The examiner did not choose to rely upon the Stephens patent alone to demonstrate that it would have been obvious to one of ordinary skill in the art who discovered that the Stephens pipe lacked the necessary strength in any other direction, such as the axial direction, to add to Stephens' structure continuous glass filaments disposed in that direction. Rather he felt that the Cordts patent showed that it would have been obvious to modify the Stephens pipe to produce the articles herein claimed.

Both the Cordts and the Stephens patents are directed to producing unitary continuous glass filament-adhesive products, one a glass fabric, the other a pipe. Cordts teaches that when a plurality of layers of glass filaments are disposed angularly of each other, preferably at right angles, a web of greater resistance to tearing is produced than when the fibers in all of the layers are parallel to each other. Thus, an article reinforced with continuous glass fibers in this manner will resist several stresses. The common reinforcing function performed by the fibers in both of the patents' adhesive glass fiber products renders them, at least as to that teaching, analogous art. Therefore, appellant's argument that the Cordts patent is from a non-analogous art is not well taken.

The Stephens patent answers all of the limitations of claim 18 except that of "the filaments in at least one of said layers being substantially parallel with the longitudinal axis of said tubular structure * * *." Since those filaments are substantially perpendicular to the claimed helically disposed filaments, we feel that the Cordts patent, wherein adjacent layers of long glass fibers are disposed substantially perpendicular to each other, suggests the claim limitation, which limitation contributes to making a stronger final product by providing reinforcement in two substantially perpendicular directions in a glass fiber adhesive product. We are firmly convinced that one skilled in the reinforced pipe art concerned with the problem of increasing the tensile strength, or even the bursting strength, of the Stephens pipe, with the Cordts and Stephens patents before him, would find the solution claimed in claim 18 particularly obvious.

Both of the references teach that more than two layers of parallel filaments may be used in the respective products. The relative positions of the longitudinal layer with respect to the inside of the pipe (claim 19) and with respect to the adjacent helical layers (claim 20) do not appear to be of patentable significance.
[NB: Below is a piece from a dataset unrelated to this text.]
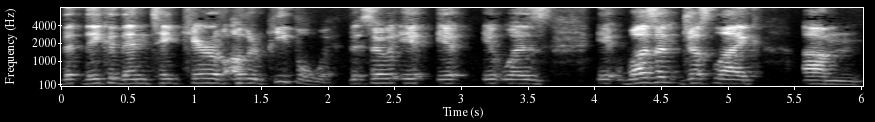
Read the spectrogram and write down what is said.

They are merely matters of design preference. Therefore claims 19 and 20 are unpatentable.

The decision of the Board of Appeals is affirmed.



United States Senior Judge for the Eastern District of Pennsylvania, designated to participate in place of Judge O'Connell, pursuant to provisions of Section 294(d), Title 28 United States Code.